Comments on life, the universe and everything from an aging Sixties survivor.

Location: Massachusetts, United States

Ummm, isn't "about me" part of the point of the blog?

Wednesday, June 30, 2010

One good change (mostly) in hiking

It was not so long ago that one could easily track turistus americanus by the amount of trash s/he left behind. As I've commented before (and may even find the link) the first voices raised against littering as a major American pastime belonged to conservatives. But they were paleo-conservatives: Today's variety seem to think it incumbent upon them to leave trails of trash as a political statement, just as they seem to think irresponsibility and excess in every aspect of resource management is a political statement.

It isn't: it's just trash: the thoughtless signature of selfish and stupid people.

The pleasant surprise both at Mount Monadnock and the Blue Hills was the relatively small amount of trash. The state park at Monadnock is "carry in-carry out," and visitors can't dispose of anything except paper towels in the rest rooms. This has been the case there for a long time, and the ethic seems to be sinking in. I don't recall whether the Blue Hills reservation has the same policy, but it wasn't far behind in neatness, nor was Willowdale.
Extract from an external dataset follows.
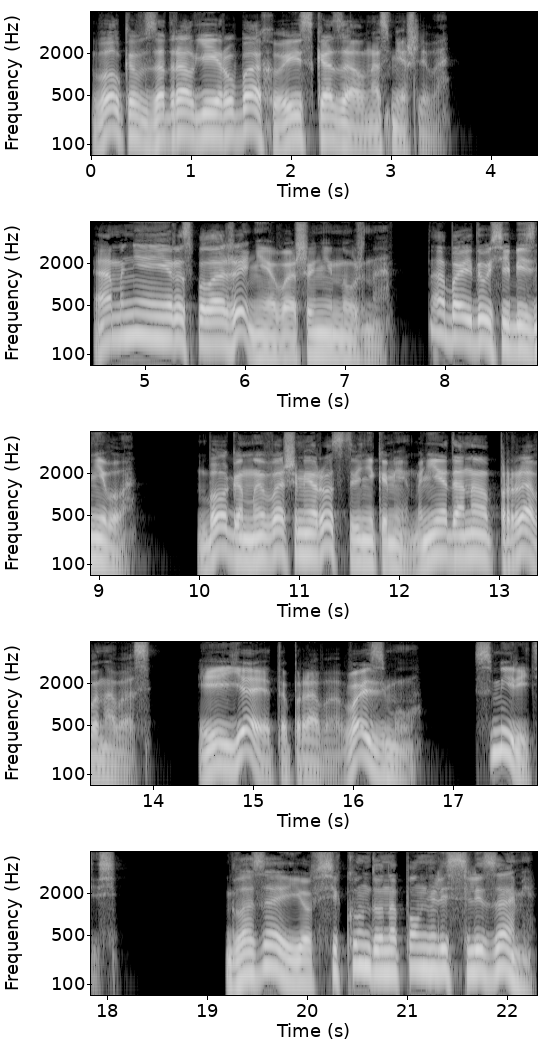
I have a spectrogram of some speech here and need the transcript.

I know this because I pick up trash that I find in wild places. It doesn't seem to be enough to take out what you bring in. To make a positive contribution, once should take out more than one brings. I'm happy that there isn't as much trash as there once was to carry out in either states' reservations. I wish I could say the same for my town's conservation land.

The worst—and most notorious—is the former railroad right of way known as "the path." For many years, the path was used daily by the town's middle school students to get to and from school, without undue incident. Several years back, the new high school was opened adjacent to the path and ever since, the trash quotient has increased.
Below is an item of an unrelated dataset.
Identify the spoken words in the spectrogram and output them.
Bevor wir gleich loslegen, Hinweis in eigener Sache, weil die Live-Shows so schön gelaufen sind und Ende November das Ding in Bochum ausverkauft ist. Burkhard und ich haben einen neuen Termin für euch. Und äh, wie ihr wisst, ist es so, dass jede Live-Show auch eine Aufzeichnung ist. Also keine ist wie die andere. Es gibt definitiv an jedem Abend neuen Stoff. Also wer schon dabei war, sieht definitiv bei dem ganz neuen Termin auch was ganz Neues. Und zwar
In any town, the problem with managing high school students is that they are high school students. In an affluent town such as this, there's the additional problem of multi-generational privilege and sense of entitlement. Clearly, the concept of picking up after themselves has missed these youthful perpetrators. One has to think their parents never assimilated the idea either.
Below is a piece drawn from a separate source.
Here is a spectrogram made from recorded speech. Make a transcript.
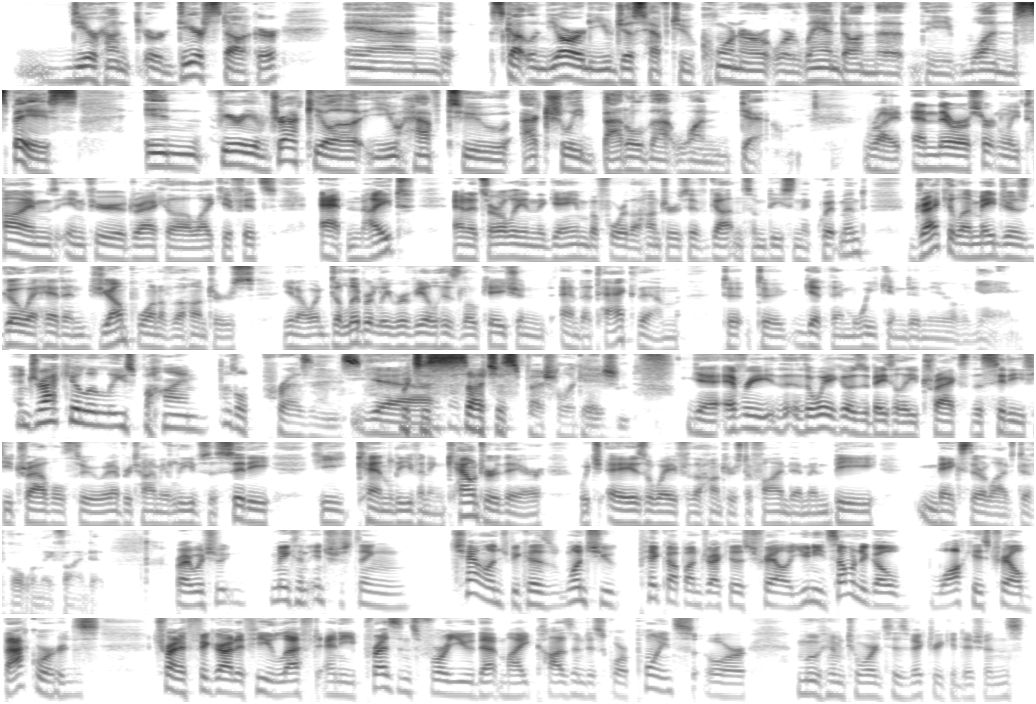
Deer Hunt or Deer Stalker and Scotland Yard, you just have to corner or land on the the one space. In Fury of Dracula, you have to actually battle that one down. Right. And there are certainly times in Fury of Dracula, like if it's at night and it's early in the game before the hunters have gotten some decent equipment, Dracula may just go ahead and jump one of the hunters, you know, and deliberately reveal his location and attack them to, to get them weakened in the early game. And Dracula leaves behind little presents, yeah. which is such a special occasion. Yeah, every the, the way it goes is basically he tracks the cities he travels through, and every time he leaves a city, he can leave an encounter there, which A is a way for the hunters to find him, and B makes their lives difficult when they find it. Right, which makes an interesting challenge because once you pick up on Dracula's trail, you need someone to go walk his trail backwards trying to figure out if he left any presents for you that might cause him to score points or move him towards his victory conditions.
So yes, there are people picking up after you: regular users like me and conservation land volunteers. There's a big difference between us and the hired help you seem to expect to follow you with a broom: we're not paid to do it and we don't much like it. Given our druthers, cleaning up the path would be the default detention activity for all of you. If not that, then delicacy forbids that I should say where I'd like to put your trash, but the sun don't shine there.

Labels: , ,


Post a Comment

Subscribe to Post Comments [Atom]

<< Home